Gary Opit, Brunswick Heads
Warren Kennedy is perfectly correct when he writes that large numbers of species have gone extinct since life began on this planet and that we should always try to minimise our effect on other species.
Scientists have estimated that up to 10 species every year naturally go extinct every year. Almost all of them are tiny invertebrates, and that most species survive for millions of years. Animals and plants large enough to see generally do not go extinct unless struck by major catastrophic events, both planet-wide and regional.
Periods of time when there were relatively few major extinctions were 75 million years, 113 million years, 37 million years, 148 million years and 66 million years in that order.
It was after these events that evolution speeded up, as surviving species evolved to fill the gaps in the planet’s ecological systems and scientists estimate that it took between 15 to 30 million years each time before the health of the Earth’s atmospheric, oceanic and terrestrial organs had stabilised.

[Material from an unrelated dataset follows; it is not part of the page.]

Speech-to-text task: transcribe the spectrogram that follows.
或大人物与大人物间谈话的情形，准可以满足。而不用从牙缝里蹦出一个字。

Regional events have caused some extinctions as sea levels rose or fell, slowly decreasing habitat or allowing immigrants to invade new territories often outcompeting the original residents.

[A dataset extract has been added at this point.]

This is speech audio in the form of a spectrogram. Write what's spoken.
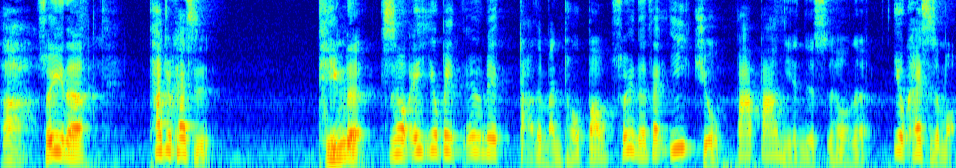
啊。所以呢，他就开始停了。之后，哎，又被又被打得满头包。所以呢，在一九八八年的时候呢，又开始什么？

Scientists estimate that humanity is now exterminating 1000 species a year and many of these are key species, essential for the maintenance of the planet’s life support systems.
Species most at risk are often the most successful and populous as they depend on the stability and health of the ecosystems in which they are embedded. Which is why I believe that humanity is highly endangered, being a species dependent on enormous food and energy resources from a collapsing biosphere caused by biodiversity extinctions.